**TASK**
Set the whole listing down again without deviation.
===== RECORD SET =====
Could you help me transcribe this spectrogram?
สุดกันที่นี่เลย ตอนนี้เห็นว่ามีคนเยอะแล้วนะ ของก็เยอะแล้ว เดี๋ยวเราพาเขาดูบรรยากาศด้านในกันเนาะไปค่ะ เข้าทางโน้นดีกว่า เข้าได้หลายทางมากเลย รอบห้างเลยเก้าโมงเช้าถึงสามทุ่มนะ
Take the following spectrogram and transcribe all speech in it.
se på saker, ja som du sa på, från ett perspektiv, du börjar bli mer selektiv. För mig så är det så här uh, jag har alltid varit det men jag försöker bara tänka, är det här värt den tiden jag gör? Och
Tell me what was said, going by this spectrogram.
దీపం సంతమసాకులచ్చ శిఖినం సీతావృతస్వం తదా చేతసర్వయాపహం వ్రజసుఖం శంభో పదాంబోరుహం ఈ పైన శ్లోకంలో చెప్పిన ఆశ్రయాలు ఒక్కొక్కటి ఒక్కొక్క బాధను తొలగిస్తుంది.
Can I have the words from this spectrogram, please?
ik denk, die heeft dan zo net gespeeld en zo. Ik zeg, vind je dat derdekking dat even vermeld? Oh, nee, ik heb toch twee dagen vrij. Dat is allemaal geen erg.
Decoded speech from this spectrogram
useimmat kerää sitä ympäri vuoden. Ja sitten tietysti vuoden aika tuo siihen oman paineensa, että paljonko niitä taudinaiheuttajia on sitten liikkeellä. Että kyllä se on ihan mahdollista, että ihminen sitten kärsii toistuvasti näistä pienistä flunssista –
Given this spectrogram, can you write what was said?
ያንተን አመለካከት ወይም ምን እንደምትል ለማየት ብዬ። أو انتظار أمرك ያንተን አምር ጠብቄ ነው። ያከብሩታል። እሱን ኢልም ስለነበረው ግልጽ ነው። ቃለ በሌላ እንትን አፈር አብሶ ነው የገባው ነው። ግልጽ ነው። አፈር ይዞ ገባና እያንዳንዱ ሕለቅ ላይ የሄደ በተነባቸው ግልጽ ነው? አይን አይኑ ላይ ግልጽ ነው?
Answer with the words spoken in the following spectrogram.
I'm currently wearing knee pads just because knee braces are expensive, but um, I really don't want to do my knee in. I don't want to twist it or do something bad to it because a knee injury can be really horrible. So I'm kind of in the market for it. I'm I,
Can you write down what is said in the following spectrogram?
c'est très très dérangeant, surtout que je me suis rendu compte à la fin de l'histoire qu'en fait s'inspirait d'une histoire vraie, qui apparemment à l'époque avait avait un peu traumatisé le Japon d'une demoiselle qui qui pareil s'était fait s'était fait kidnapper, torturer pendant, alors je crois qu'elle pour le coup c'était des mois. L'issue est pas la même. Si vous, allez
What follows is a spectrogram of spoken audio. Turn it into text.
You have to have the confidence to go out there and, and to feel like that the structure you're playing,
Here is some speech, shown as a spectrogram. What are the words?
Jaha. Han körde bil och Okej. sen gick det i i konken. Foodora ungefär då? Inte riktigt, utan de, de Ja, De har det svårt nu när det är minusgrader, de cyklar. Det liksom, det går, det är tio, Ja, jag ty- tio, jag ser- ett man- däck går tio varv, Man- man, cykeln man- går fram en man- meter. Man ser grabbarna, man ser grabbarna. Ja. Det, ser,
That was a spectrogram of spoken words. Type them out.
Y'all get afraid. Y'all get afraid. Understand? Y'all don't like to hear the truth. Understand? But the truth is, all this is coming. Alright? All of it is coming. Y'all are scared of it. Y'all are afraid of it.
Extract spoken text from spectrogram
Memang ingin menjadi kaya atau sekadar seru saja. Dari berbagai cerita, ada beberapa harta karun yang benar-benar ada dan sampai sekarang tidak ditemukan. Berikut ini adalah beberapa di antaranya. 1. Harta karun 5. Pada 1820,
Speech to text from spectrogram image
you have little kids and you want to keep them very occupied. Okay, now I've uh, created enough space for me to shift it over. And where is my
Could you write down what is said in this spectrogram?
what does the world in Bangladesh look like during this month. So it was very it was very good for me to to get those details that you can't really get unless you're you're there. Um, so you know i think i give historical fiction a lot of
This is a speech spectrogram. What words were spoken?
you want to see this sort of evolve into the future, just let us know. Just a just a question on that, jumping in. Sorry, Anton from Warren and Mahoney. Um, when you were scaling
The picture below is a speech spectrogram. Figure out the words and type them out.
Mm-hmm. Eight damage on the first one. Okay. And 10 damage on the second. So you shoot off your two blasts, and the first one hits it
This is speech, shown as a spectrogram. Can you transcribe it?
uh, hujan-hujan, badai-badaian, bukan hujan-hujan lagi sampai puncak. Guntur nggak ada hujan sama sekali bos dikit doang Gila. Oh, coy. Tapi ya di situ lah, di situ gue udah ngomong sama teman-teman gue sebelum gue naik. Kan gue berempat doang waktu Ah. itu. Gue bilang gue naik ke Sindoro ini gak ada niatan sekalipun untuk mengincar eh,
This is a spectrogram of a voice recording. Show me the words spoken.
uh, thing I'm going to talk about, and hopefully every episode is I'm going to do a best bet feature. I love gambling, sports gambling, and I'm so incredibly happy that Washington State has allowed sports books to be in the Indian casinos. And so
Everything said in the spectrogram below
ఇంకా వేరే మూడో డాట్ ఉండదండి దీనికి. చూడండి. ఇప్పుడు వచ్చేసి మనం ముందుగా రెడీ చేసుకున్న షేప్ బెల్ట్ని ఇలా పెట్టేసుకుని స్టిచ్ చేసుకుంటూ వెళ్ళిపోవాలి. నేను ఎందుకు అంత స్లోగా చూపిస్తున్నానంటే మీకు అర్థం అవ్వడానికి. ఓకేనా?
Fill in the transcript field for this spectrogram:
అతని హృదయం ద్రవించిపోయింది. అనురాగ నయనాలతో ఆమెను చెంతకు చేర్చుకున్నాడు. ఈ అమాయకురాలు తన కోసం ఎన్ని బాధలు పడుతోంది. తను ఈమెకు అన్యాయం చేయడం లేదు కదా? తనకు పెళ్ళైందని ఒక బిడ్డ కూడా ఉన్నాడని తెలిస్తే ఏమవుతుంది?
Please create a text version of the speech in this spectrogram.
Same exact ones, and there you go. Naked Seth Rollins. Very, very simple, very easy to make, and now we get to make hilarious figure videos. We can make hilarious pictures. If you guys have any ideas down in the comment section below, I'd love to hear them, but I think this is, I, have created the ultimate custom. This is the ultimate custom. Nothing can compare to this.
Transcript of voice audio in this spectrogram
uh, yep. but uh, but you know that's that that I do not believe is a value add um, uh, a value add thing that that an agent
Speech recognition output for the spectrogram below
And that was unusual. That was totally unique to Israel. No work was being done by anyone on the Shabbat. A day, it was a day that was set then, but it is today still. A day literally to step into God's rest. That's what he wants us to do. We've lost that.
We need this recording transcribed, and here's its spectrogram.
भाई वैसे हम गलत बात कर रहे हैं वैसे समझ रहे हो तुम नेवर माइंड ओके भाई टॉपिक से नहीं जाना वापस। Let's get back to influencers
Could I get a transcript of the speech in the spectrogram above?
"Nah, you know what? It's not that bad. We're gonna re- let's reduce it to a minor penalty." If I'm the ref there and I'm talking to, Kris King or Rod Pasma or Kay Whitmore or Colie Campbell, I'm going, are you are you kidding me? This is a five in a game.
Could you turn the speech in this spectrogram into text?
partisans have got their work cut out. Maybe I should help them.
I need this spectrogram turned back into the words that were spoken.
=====
**EXERCISE ANSWER**
Could you help me transcribe this spectrogram?
สุดกันที่นี่เลย ตอนนี้เห็นว่ามีคนเยอะแล้วนะ ของก็เยอะแล้ว เดี๋ยวเราพาเขาดูบรรยากาศด้านในกันเนาะไปค่ะ เข้าทางโน้นดีกว่า เข้าได้หลายทางมากเลย รอบห้างเลยเก้าโมงเช้าถึงสามทุ่มนะ
Take the following spectrogram and transcribe all speech in it.
se på saker, ja som du sa på, från ett perspektiv, du börjar bli mer selektiv. För mig så är det så här uh, jag har alltid varit det men jag försöker bara tänka, är det här värt den tiden jag gör? Och
Tell me what was said, going by this spectrogram.
దీపం సంతమసాకులచ్చ శిఖినం సీతావృతస్వం తదా చేతసర్వయాపహం వ్రజసుఖం శంభో పదాంబోరుహం ఈ పైన శ్లోకంలో చెప్పిన ఆశ్రయాలు ఒక్కొక్కటి ఒక్కొక్క బాధను తొలగిస్తుంది.
Can I have the words from this spectrogram, please?
ik denk, die heeft dan zo net gespeeld en zo. Ik zeg, vind je dat derdekking dat even vermeld? Oh, nee, ik heb toch twee dagen vrij. Dat is allemaal geen erg.
Decoded speech from this spectrogram
useimmat kerää sitä ympäri vuoden. Ja sitten tietysti vuoden aika tuo siihen oman paineensa, että paljonko niitä taudinaiheuttajia on sitten liikkeellä. Että kyllä se on ihan mahdollista, että ihminen sitten kärsii toistuvasti näistä pienistä flunssista –
Given this spectrogram, can you write what was said?
ያንተን አመለካከት ወይም ምን እንደምትል ለማየት ብዬ። أو انتظار أمرك ያንተን አምር ጠብቄ ነው። ያከብሩታል። እሱን ኢልም ስለነበረው ግልጽ ነው። ቃለ በሌላ እንትን አፈር አብሶ ነው የገባው ነው። ግልጽ ነው። አፈር ይዞ ገባና እያንዳንዱ ሕለቅ ላይ የሄደ በተነባቸው ግልጽ ነው? አይን አይኑ ላይ ግልጽ ነው?
Answer with the words spoken in the following spectrogram.
I'm currently wearing knee pads just because knee braces are expensive, but um, I really don't want to do my knee in. I don't want to twist it or do something bad to it because a knee injury can be really horrible. So I'm kind of in the market for it. I'm I,
Can you write down what is said in the following spectrogram?
c'est très très dérangeant, surtout que je me suis rendu compte à la fin de l'histoire qu'en fait s'inspirait d'une histoire vraie, qui apparemment à l'époque avait avait un peu traumatisé le Japon d'une demoiselle qui qui pareil s'était fait s'était fait kidnapper, torturer pendant, alors je crois qu'elle pour le coup c'était des mois. L'issue est pas la même. Si vous, allez
What follows is a spectrogram of spoken audio. Turn it into text.
You have to have the confidence to go out there and, and to feel like that the structure you're playing,
Here is some speech, shown as a spectrogram. What are the words?
Jaha. Han körde bil och Okej. sen gick det i i konken. Foodora ungefär då? Inte riktigt, utan de, de Ja, De har det svårt nu när det är minusgrader, de cyklar. Det liksom, det går, det är tio, Ja, jag ty- tio, jag ser- ett man- däck går tio varv, Man- man, cykeln man- går fram en man- meter. Man ser grabbarna, man ser grabbarna. Ja. Det, ser,
That was a spectrogram of spoken words. Type them out.
Y'all get afraid. Y'all get afraid. Understand? Y'all don't like to hear the truth. Understand? But the truth is, all this is coming. Alright? All of it is coming. Y'all are scared of it. Y'all are afraid of it.
Extract spoken text from spectrogram
Memang ingin menjadi kaya atau sekadar seru saja. Dari berbagai cerita, ada beberapa harta karun yang benar-benar ada dan sampai sekarang tidak ditemukan. Berikut ini adalah beberapa di antaranya. 1. Harta karun 5. Pada 1820,
Speech to text from spectrogram image
you have little kids and you want to keep them very occupied. Okay, now I've uh, created enough space for me to shift it over. And where is my
Could you write down what is said in this spectrogram?
what does the world in Bangladesh look like during this month. So it was very it was very good for me to to get those details that you can't really get unless you're you're there. Um, so you know i think i give historical fiction a lot of
This is a speech spectrogram. What words were spoken?
you want to see this sort of evolve into the future, just let us know. Just a just a question on that, jumping in. Sorry, Anton from Warren and Mahoney. Um, when you were scaling
The picture below is a speech spectrogram. Figure out the words and type them out.
Mm-hmm. Eight damage on the first one. Okay. And 10 damage on the second. So you shoot off your two blasts, and the first one hits it
This is speech, shown as a spectrogram. Can you transcribe it?
uh, hujan-hujan, badai-badaian, bukan hujan-hujan lagi sampai puncak. Guntur nggak ada hujan sama sekali bos dikit doang Gila. Oh, coy. Tapi ya di situ lah, di situ gue udah ngomong sama teman-teman gue sebelum gue naik. Kan gue berempat doang waktu Ah. itu. Gue bilang gue naik ke Sindoro ini gak ada niatan sekalipun untuk mengincar eh,
This is a spectrogram of a voice recording. Show me the words spoken.
uh, thing I'm going to talk about, and hopefully every episode is I'm going to do a best bet feature. I love gambling, sports gambling, and I'm so incredibly happy that Washington State has allowed sports books to be in the Indian casinos. And so
Everything said in the spectrogram below
ఇంకా వేరే మూడో డాట్ ఉండదండి దీనికి. చూడండి. ఇప్పుడు వచ్చేసి మనం ముందుగా రెడీ చేసుకున్న షేప్ బెల్ట్ని ఇలా పెట్టేసుకుని స్టిచ్ చేసుకుంటూ వెళ్ళిపోవాలి. నేను ఎందుకు అంత స్లోగా చూపిస్తున్నానంటే మీకు అర్థం అవ్వడానికి. ఓకేనా?
Fill in the transcript field for this spectrogram:
అతని హృదయం ద్రవించిపోయింది. అనురాగ నయనాలతో ఆమెను చెంతకు చేర్చుకున్నాడు. ఈ అమాయకురాలు తన కోసం ఎన్ని బాధలు పడుతోంది. తను ఈమెకు అన్యాయం చేయడం లేదు కదా? తనకు పెళ్ళైందని ఒక బిడ్డ కూడా ఉన్నాడని తెలిస్తే ఏమవుతుంది?
Please create a text version of the speech in this spectrogram.
Same exact ones, and there you go. Naked Seth Rollins. Very, very simple, very easy to make, and now we get to make hilarious figure videos. We can make hilarious pictures. If you guys have any ideas down in the comment section below, I'd love to hear them, but I think this is, I, have created the ultimate custom. This is the ultimate custom. Nothing can compare to this.
Transcript of voice audio in this spectrogram
uh, yep. but uh, but you know that's that that I do not believe is a value add um, uh, a value add thing that that an agent
Speech recognition output for the spectrogram below
And that was unusual. That was totally unique to Israel. No work was being done by anyone on the Shabbat. A day, it was a day that was set then, but it is today still. A day literally to step into God's rest. That's what he wants us to do. We've lost that.
We need this recording transcribed, and here's its spectrogram.
भाई वैसे हम गलत बात कर रहे हैं वैसे समझ रहे हो तुम नेवर माइंड ओके भाई टॉपिक से नहीं जाना वापस। Let's get back to influencers
Could I get a transcript of the speech in the spectrogram above?
"Nah, you know what? It's not that bad. We're gonna re- let's reduce it to a minor penalty." If I'm the ref there and I'm talking to, Kris King or Rod Pasma or Kay Whitmore or Colie Campbell, I'm going, are you are you kidding me? This is a five in a game.
Could you turn the speech in this spectrogram into text?
partisans have got their work cut out. Maybe I should help them.
I need this spectrogram turned back into the words that were spoken.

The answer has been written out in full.